Director: Duncan Jones
Cast: Jake Gyllenhaal, Michelle Monaghan, Vera Farmiga, Jeffrey Wright
RunTime: 1 hr 33 mins
Released By: SHAW
Official Website: http://www.enterthesourcecode.com/
Opening Day: 21 April 2011
Synopsis: When decorated soldier Captain Colter Stevens (Jake Gyllenhaal) wakes up in the body of an unknown man, he discovers he's part of a mission to find the bomber of a Chicago commuter train. In an assignment unlike any he's ever known, he learns he's part of a government experiment called the "Source Code," a program that enables him to cross over into another man's identity in the last 8 minutes of his life. With a second, much larger target threatening to kill millions in downtown Chicago, Colter re-lives the incident over and over again, gathering clues each time, until he can solve the mystery of who is behind the bombs and prevent the next attack. Filled with mind-boggling twists and heart-pounding suspense, Source Code is a smart action-thriller directed by Duncan Jones (Moon) also starring Michelle Monaghan (Eagle Eye, Due Date), Vera Farmiga (Up in the Air, The Departed), and Jeffrey Wright (Quantum of Solace, Syriana).
This thing about alternate realities has been making us think a lot these days. Concepts of time loop and multiple worlds have left us mystified, if not perplexed, about the possibilities of another one (or even many) of us existing in another space. And what better devices than science fiction thriller movies could we turn to, to explore these beguiling ideas?
After the success of his debut feature Moon (2009), English director Duncan Jones is back to impress us with another engaging production that will leave you wondering about the existence of another you in another time frame.
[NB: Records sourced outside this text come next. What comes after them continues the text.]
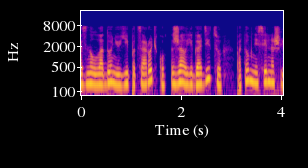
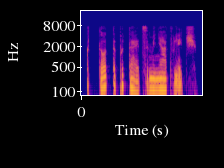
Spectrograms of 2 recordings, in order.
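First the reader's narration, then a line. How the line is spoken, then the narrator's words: Stern whisper. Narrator (Russian): прошептал Демьян сурово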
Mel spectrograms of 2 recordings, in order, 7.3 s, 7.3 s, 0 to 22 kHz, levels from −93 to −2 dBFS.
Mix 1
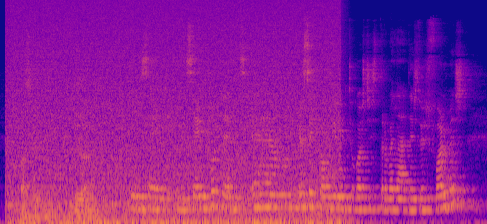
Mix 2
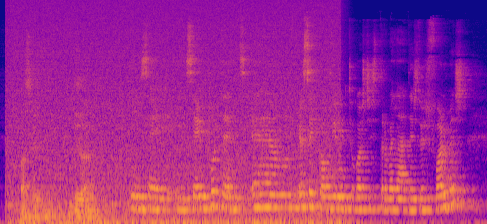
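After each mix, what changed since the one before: speech +8.5 dB; background +3.5 dB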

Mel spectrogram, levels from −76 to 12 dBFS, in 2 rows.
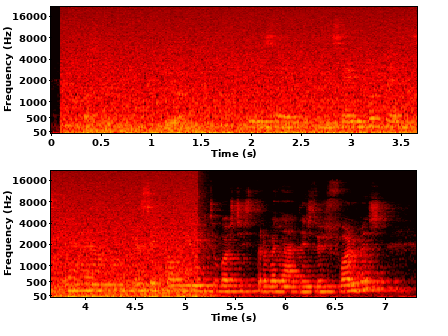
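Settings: background +9.0 dB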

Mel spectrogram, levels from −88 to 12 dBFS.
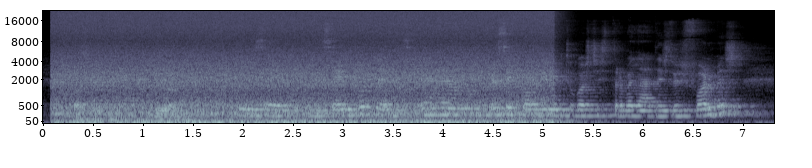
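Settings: master: add ten-band EQ 125 Hz -8 dB, 500 Hz +4 dB, 1000 Hz -7 dB, 2000 Hz +6 dB, 8000 Hz -9 dB

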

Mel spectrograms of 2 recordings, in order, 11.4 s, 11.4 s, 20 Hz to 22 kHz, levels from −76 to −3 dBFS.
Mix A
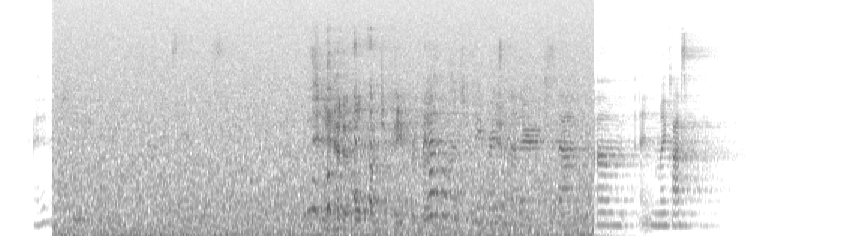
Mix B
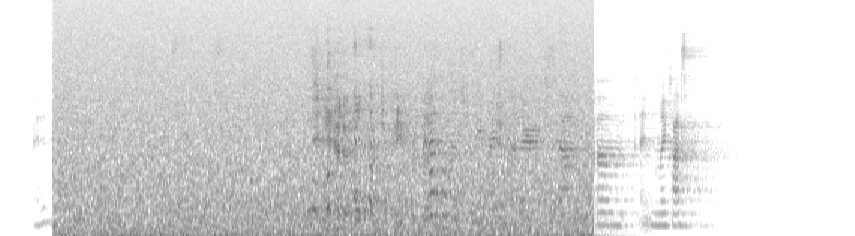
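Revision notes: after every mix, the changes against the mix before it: speech -4.0 dB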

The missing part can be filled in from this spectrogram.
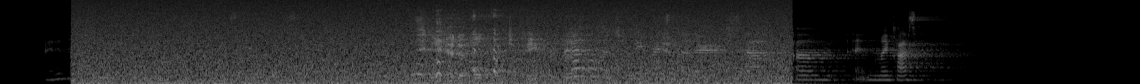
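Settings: none

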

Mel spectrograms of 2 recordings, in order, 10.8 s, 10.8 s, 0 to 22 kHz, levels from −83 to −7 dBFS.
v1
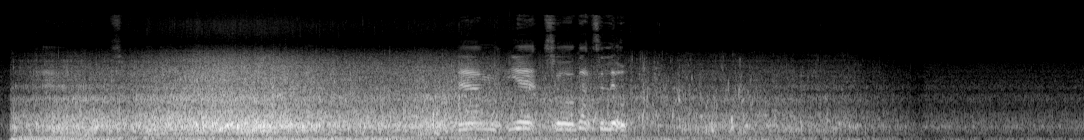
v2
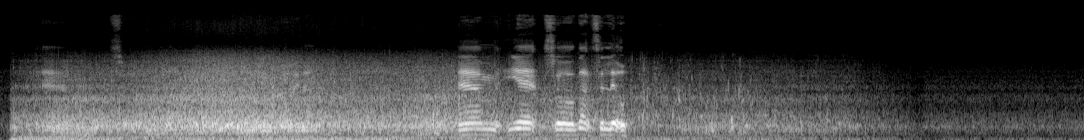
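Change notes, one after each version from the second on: speech +4.5 dB; background -3.0 dB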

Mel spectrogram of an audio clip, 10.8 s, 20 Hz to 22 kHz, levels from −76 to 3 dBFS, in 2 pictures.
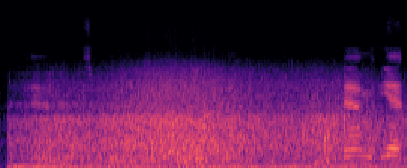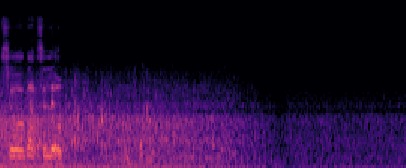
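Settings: speech -4.0 dB; master: add fifteen-band EQ 100 Hz +8 dB, 400 Hz -11 dB, 1000 Hz +7 dB, 6300 Hz +11 dB

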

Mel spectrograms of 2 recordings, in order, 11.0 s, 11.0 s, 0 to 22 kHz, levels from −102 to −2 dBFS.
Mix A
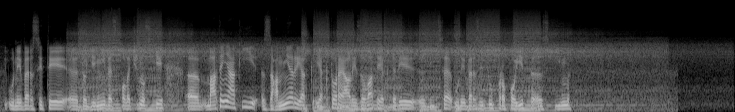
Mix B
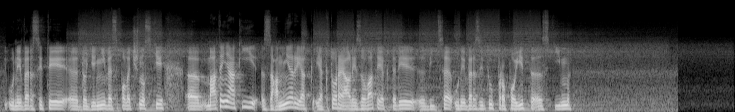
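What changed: speech +10.5 dB; reverb: on, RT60 0.35 s

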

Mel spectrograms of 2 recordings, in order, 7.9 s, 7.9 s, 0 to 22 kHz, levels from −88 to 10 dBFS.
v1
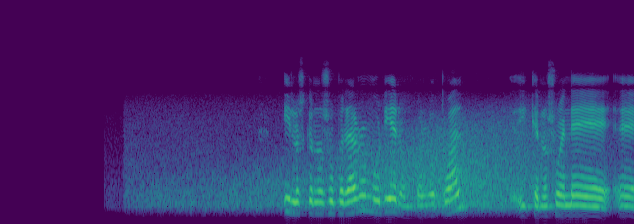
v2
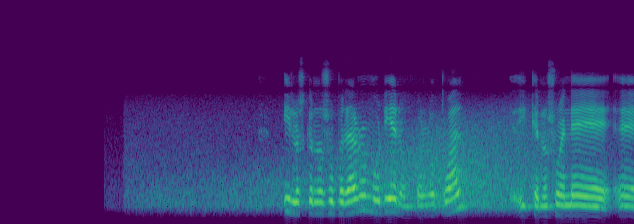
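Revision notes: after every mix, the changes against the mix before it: reverb: on, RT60 0.30 s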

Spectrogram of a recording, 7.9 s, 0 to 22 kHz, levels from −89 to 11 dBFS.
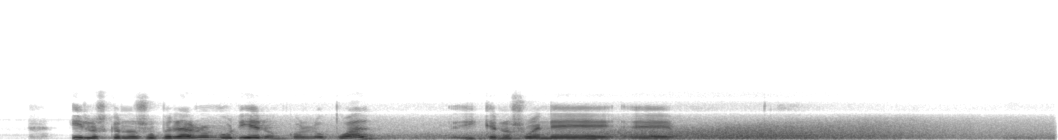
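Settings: speech: entry -3.00 s; background +5.5 dB

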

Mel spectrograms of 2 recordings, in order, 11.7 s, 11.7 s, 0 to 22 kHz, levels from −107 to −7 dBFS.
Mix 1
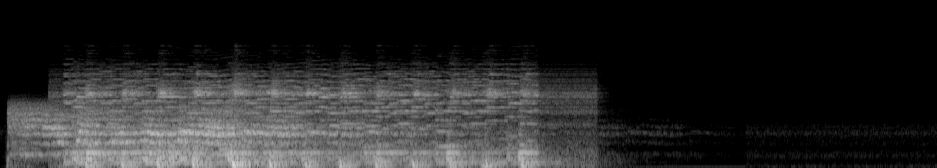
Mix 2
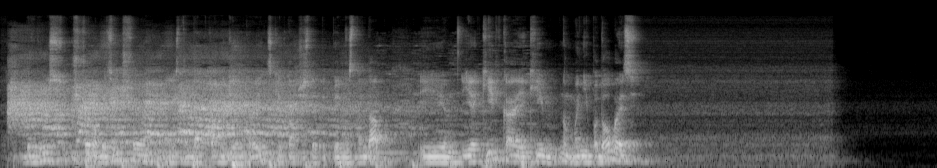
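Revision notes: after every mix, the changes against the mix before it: speech: unmuted; first sound: remove Gaussian blur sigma 10 samples; second sound: remove synth low-pass 2800 Hz, resonance Q 4.3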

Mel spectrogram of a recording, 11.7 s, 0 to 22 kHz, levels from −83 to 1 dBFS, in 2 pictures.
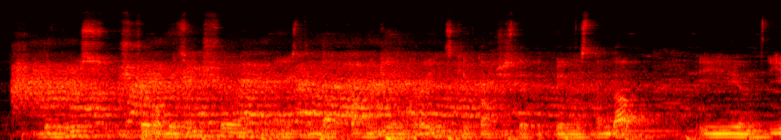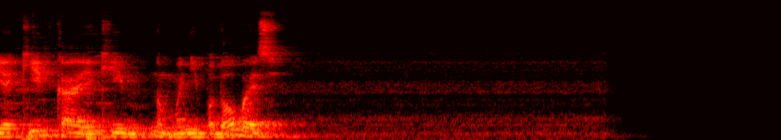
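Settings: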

Instead of a one man show (you have to admit that having Sam Rockwell as the one and only cast member in Moon was an ingenious move), Jones has an ensemble to work with this time. The story’s protagonist is a helicopter pilot whose last memory is a flying assignment in Afghanistan. He suddenly finds himself in a commuter train and has assumed the identity of another man. Eight minutes later, the train explodes and he finds himself in a pod. It is then revealed that to prevent an impending bomb blast, he has to go back in time to relive those eight minutes repeatedly until he finds out the identity of the bomber.
Wasting no time to explain unnecessary details, the thriller plunges into the action from the very first scene. With a screenplay written by Ben Ripley, Jones (also known as the son of rock star David Bowie) has managed to deliver another action thriller that entertains, without leaving the viewers feeling dim witted. The concept of this mode of time travel is fascinating enough to compel audiences – it’s no walk in the park like 1993’s Groundhog Day starring Bill Murray, as our hero is fighting against time to prevent another tragedy from happening. As absurdly outrageous as the plot may sound, the movie still makes you go along for the ride.
One main reason why you’d have your eyes glued to the screen is male lead Jake Gyllenhaal’s on screen charisma. After his somewhat lackluster performances in 2010’s Prince of Persia: The Sands of Time and Love and Other Drugs, Gyllenhaal wants to let you know that he is back in form. Here, he is a man who is on an urgent quest, one that showcases the handsome star’s ability to capture your attention. His commendable performance is complemented by the pleasant looking Michelle Monaghan (Due Date) as a fellow train passenger, the ever reliable Jeffrey Wright (Quantum of Solace) as a scientist with a motive, and Oscar nominee Vera Farmiga (Up in the Air) as an air force captain, who manages to shine despite her role’s limited scope to stand out.
The film has also managed to avoid the trap of being drearily long. Its very serviceable runtime of 93 minutes is enough to leave an impact with your mind. Viewers who are familiar with how the average science fiction or action movies tell their stories will be pleased with how the last third of the film plays out. When the end credits begin rolling, you will be awed by the cleverly inventive script. Without giving away too much, you may also find yourself appreciating how scientific concepts of alternate realities and time travel are essentially humane in nature.
(There’s heart and intelligence in this highly recommended sci fi action thriller)
Review by John Li